There are only two people alive who know the identity of all 130 herbs and aromatic plants used to make Chartreuse, the world-famous, emerald-green liqueur from east-central France. They are monks of the Chartreuse Order (the Carthusians), which was founded in 1084, in the Chartreuse Mountain Range near the Alpine vineyards of Savoie. The Order received the original recipe for an “Elixir of Long Life” in 1605 as a gift in the form of a cryptic manuscript believed to have been written by a sixteenth-century alchemist. A hundred and fifty-nine years later, the Order’s monks finally decoded the mysterious instructions and began to produce “Elixir Vegetal de la Grande-Chartreuse,” a medicinal tonic.
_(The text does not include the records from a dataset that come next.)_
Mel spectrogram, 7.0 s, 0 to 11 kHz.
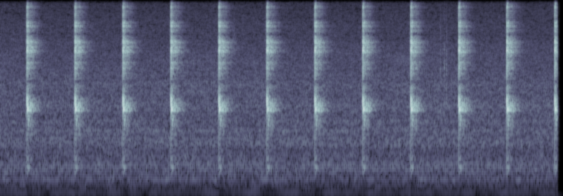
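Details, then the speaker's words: AED training demonstration after a delivered shock: sharp, evenly spaced metronome ticks at about 100 a minute pacing chest compressions, 30 compressions alternating with 2 rescue breaths during CPR. "ทำการปั๊มหัวใจ30ครั้งสลับกับการช่วยหายใจ2ครั้ง"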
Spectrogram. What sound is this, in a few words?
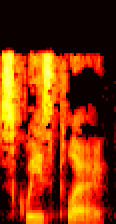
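"squeeze play", English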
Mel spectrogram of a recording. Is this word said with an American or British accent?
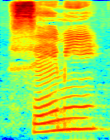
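British. It is said with a British English accent. "inglese britannico"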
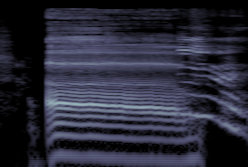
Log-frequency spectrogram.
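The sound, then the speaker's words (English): A single loud, drawn-out dog howl holds a steady, slightly sinking pitch for over a second, then slides downward and trails off, heard alone without talking. “That wasn't even my motherfucking dog, goddamn it.”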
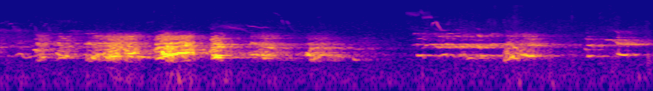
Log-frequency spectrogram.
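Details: Foxhounds chasing wild boar on a hillside in Brazil, several dogs baying together in loud pulsing bursts, then steadier drawn-out howls in the latter part, with a bird call faintly above.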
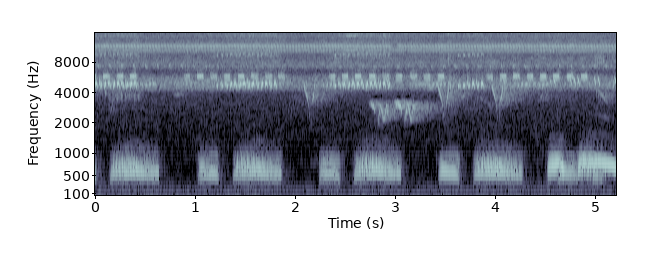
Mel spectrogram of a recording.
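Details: Wild, combative spotted dove answering a decoy during bird luring: steady series of rich coos, short and long notes in rhythm, strong and close, with continuous high-pitched insect trilling behind.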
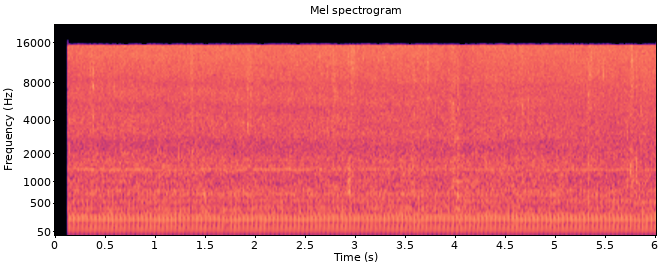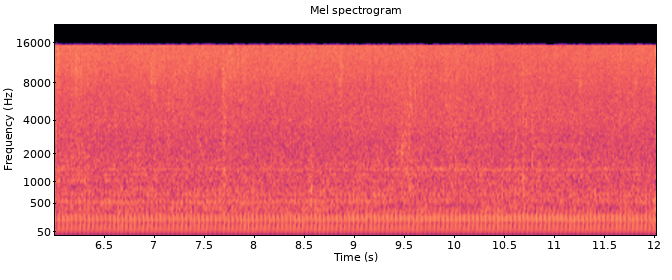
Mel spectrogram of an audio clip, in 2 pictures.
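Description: Small engine-driven water pump running steadily, with water jetting from slotted PVC spray bars and splashing onto a gold sluice hopper.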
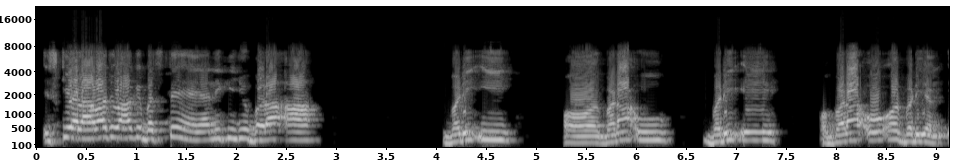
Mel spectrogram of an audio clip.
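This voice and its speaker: A slightly hoarse man teaching the Hindi alphabet, asking questions and answering them himself while drawing out each syllable. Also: high voice, darkish tone. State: slightly hoarse from a sore throat. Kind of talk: slow spoken Hindi alphabet lesson. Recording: dull lo-fi recording.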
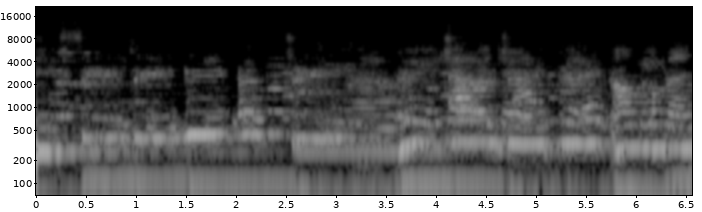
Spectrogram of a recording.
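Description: A young child singing along with a music track: held notes over a bass line that changes about once a second.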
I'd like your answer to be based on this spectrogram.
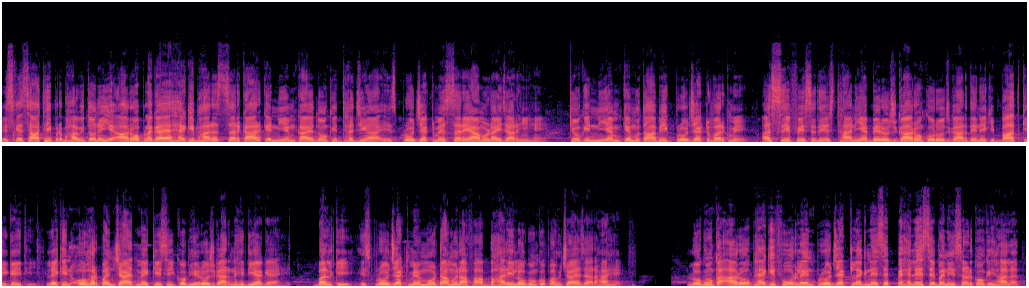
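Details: Adult news narrator; normal speech.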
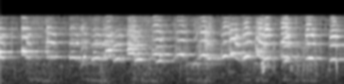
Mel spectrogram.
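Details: Red-legged seriema in a house's corral giving loud, nasal yelping notes, rapid and overlapping, about two to three a second, rising and falling in pitch.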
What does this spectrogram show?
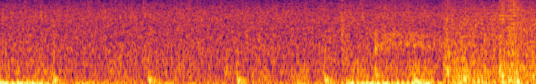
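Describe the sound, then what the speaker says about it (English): Steady rain falls in Kakariko Village in Zelda: Ocarina of Time, a continuous soft hiss of drops with faint low rumbles underneath and no voices. "it's raining right now because it's raining in the aftermath of the Shadow Temple cutscene"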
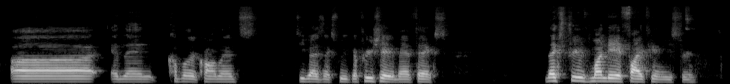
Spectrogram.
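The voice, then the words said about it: Hoarse, worn-out voice. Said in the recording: “My, my voice is completely gone now.”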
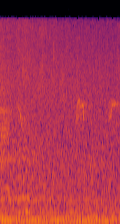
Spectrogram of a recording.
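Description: Honeybees buzz thickly around an open beehive on a farm, a dense continuous drone close by with individual bees whining past.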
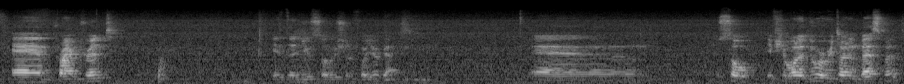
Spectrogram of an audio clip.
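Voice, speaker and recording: This man talks at a fairly slow pace with long, frequent pauses, a medium pitch, very wide pitch swings and big swings in loudness, recorded with audible room echo and noticeable background noise. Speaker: dental equipment sales representative. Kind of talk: product presentation.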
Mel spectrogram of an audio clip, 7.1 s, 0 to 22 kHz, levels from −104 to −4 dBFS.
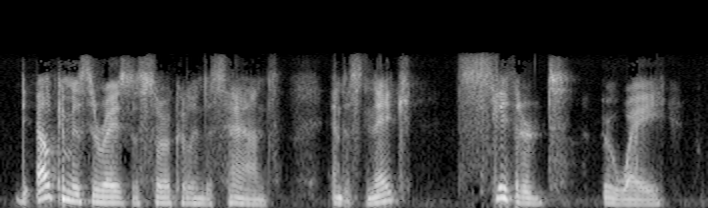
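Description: At 1.47 s the speech turns rough and buzzy, staying that way until 5.35 s, then does so again from 6.58 to 7.04 s. This is an AMR rate drop: the codec falls back to a much lower rate, with the raspy texture fitting roughly 6.6 kbit/s against the clean 23.85 kbit/s wideband level heard between. Unlike a narrowband fallback or packet loss, the bandwidth stays intact and nothing drops out; only the texture degrades.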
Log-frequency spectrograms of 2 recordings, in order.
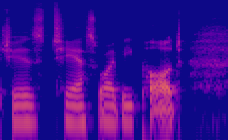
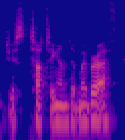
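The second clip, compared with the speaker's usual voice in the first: usual speaking voice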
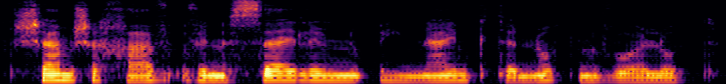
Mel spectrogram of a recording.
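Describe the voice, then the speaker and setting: A woman narrating a children's storybook aloud in a calm, measured reading voice. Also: fairly low pitch, no echo. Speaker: audiobook narrator.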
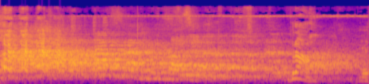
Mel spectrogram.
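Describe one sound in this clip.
A woman sings loudly in an echoing hall.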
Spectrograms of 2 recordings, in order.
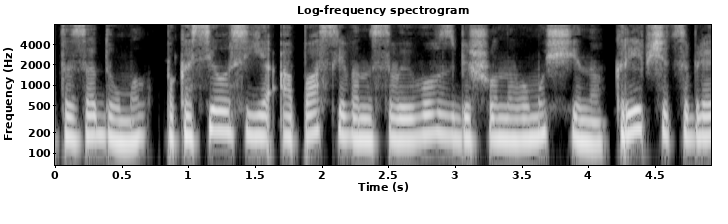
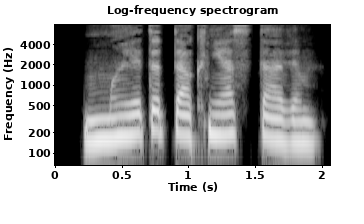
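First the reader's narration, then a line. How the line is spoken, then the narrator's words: Growled through clenched teeth. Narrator (Russian): прорычал сквозь сжатые зубы Демьян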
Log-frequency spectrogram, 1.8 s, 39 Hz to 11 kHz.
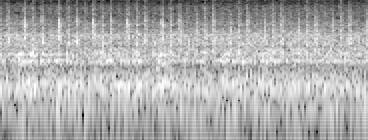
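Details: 2001 Mitsubishi Galant 2.4 4G64 at steady idle: fast, even light ticking like a sticking lifter; suspected causes include clogged oil pickup screen, worn oil pump, failed lash adjusters, oil foaming from overfill, or misaligned oil pump gear; unconfirmed.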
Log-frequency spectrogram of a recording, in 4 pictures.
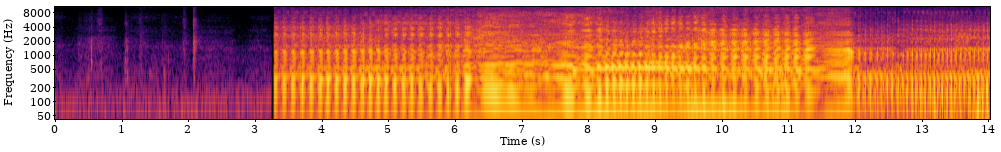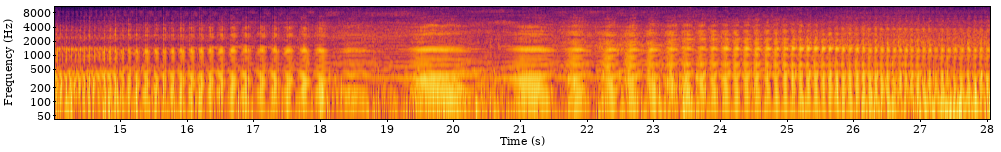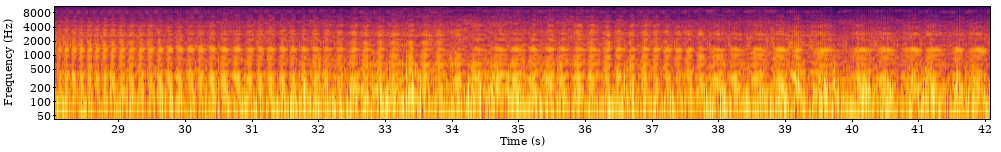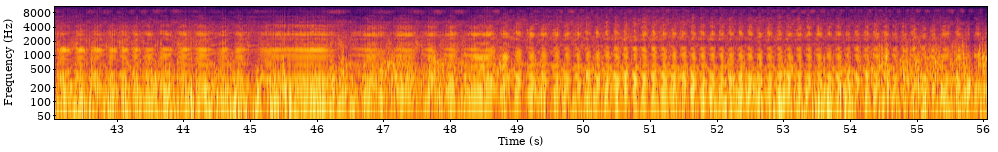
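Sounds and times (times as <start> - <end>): small motorbike engine running: 3.2 - 56.0.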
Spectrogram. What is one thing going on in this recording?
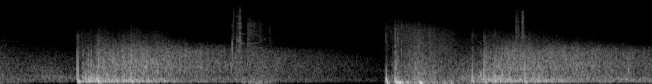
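A warship's naval guns fire with deep booms that roll away.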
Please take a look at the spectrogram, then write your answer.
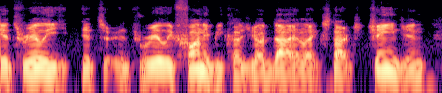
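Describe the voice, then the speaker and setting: A man speaks with a Massachusetts accent at a moderate pace. His intonation is fairly even. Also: hardly any pauses. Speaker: retired police officer. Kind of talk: interview.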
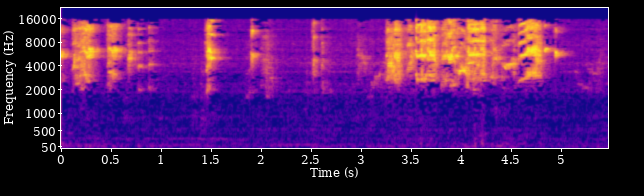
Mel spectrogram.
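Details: Breeding aviary lovebirds, recorded 15 April 2024, give scattered shrill chirps, then a loud, overlapping flurry of high squeaky calls from several birds.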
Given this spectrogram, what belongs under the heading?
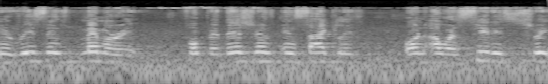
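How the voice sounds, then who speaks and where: A man with a strong Spanish accent speaks at a fairly slow pace in a high pitch with monotone, flat intonation. Noticeable background noise runs under his voice. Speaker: politician. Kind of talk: prepared speech.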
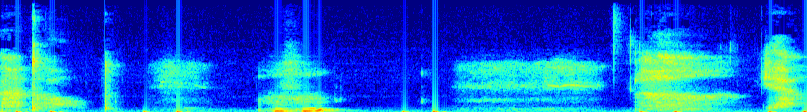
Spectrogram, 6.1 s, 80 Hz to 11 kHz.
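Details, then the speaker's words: Simulated roleplay exam of a nervous patient reporting chest pain; stethoscope on the back while leaning forward and breathing normally; soft regular heartbeat about 62/min with whispery breath and handling noise: normal heartbeat. "so far it's cute it sounds very nice yeah nice heartbeat i told you you have no reason to be worried about"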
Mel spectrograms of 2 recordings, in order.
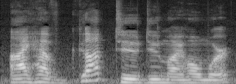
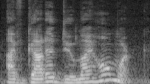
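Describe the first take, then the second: First: Each word is said fully and separately. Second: The words are linked into a reduced form.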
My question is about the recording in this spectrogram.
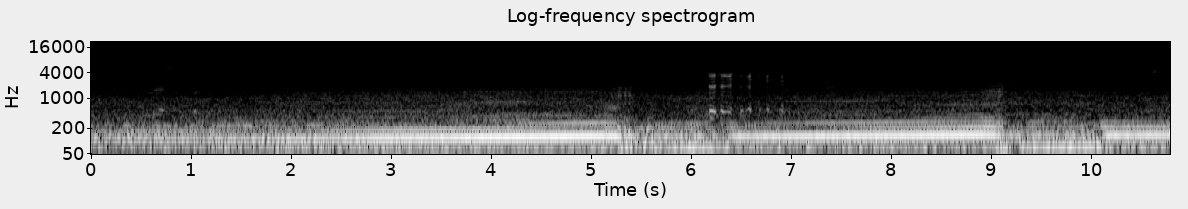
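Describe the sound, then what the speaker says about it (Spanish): A BMW M2 Competition engine revs and accelerates loudly up close on mountain roads near Marbella, its pitch climbing through gears with brief dips between shifts. "Yo sé que, como dice Art, en la cámara no se aprecia el sonido real que hace el coche ni las sensaciones"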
The tonic’s descendent—today’s Green Chartreuse liqueur—still calls for a dizzying cornucopia of botanicals (including rosemary, green bell pepper, licorice, and lavender) to be macerated in alcohol, distilled to 55 percent alcohol by volume (110 proof), and aged for several years in oak casks. Made at the Monastery in Voiron, it’s the only liqueur in the world with a completely natural green color.

1894

Year that the classic Chinese take-out box was patented by its creator, a Chicago inventor named Frederick Weeks Wilcox. According to the website Gastro Obscura, Wilcox modeled the folded waxed paperboard box with the metal handles on oyster pails. The box was all white until the 1970s when a drawing, in red, of China’s famous “Porcelain Pagoda” was added by a designer at the manufacturing company. The designer also added the words “thank you” in a script mimicking Chinese calligraphy.

245

Age (in years) of the oldest grapevine in Great Britain. While this doesn’t make it the oldest in the world, a two-and-a-half century-old Vitis vinifera vine that still dependably yields grapes is not exactly what one expects to find growing in the middle of London. Curiously, the vine is Schiava, a sleek, spicy red variety indigenous to the Alto Adige/Südtirol region of northern Italy. It was brought to the UK by King George III.

96

Percentage of New Zealand’s vineyards that are now officially certified as sustainable, according to a report in Decanter magazine. The country launched its certification program known as Sustainable Winegrowing New Zealand in 1995, making it one of the first countries to do so. Wineries and growers in the program are audited by an outside independent agency who assess compliance in six areas: water, waste, pest and disease control, soil, climate change, and people.

Get WineSpeed

Join tens of thousands of other wine lovers. Get each week’s edition of WineSpeed delivered to your inbox every Friday. It’s fast. It’s free. It’s the smartest way to stay up to speed on wine.
Email address
First Name
Last Name
Be sure to check your inbox to confim your subscription.